→ **To do**:
Every line below that contains "spectrogram" is to be copied.

*** Extracted records Section Begins ***

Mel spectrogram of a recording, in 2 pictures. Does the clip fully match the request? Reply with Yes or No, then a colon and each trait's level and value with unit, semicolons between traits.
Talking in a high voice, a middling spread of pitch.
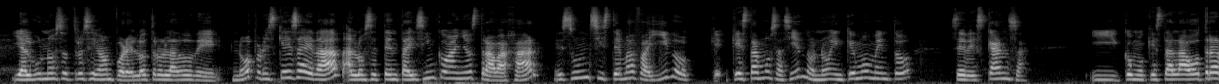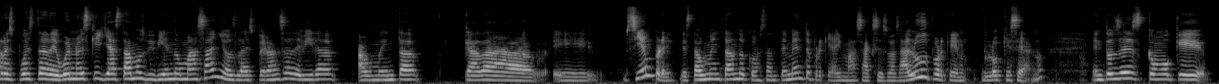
Yes: high, 230 Hz; average, 3.7 semitones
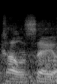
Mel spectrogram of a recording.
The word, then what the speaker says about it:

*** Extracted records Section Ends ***

→ **Answer to this problem**:
Mel spectrogram of a recording, in 2 pictures. Does the clip fully match the request? Reply with Yes or No, then a colon and each trait's level and value with unit, semicolons between traits.
Mel spectrogram of a recording.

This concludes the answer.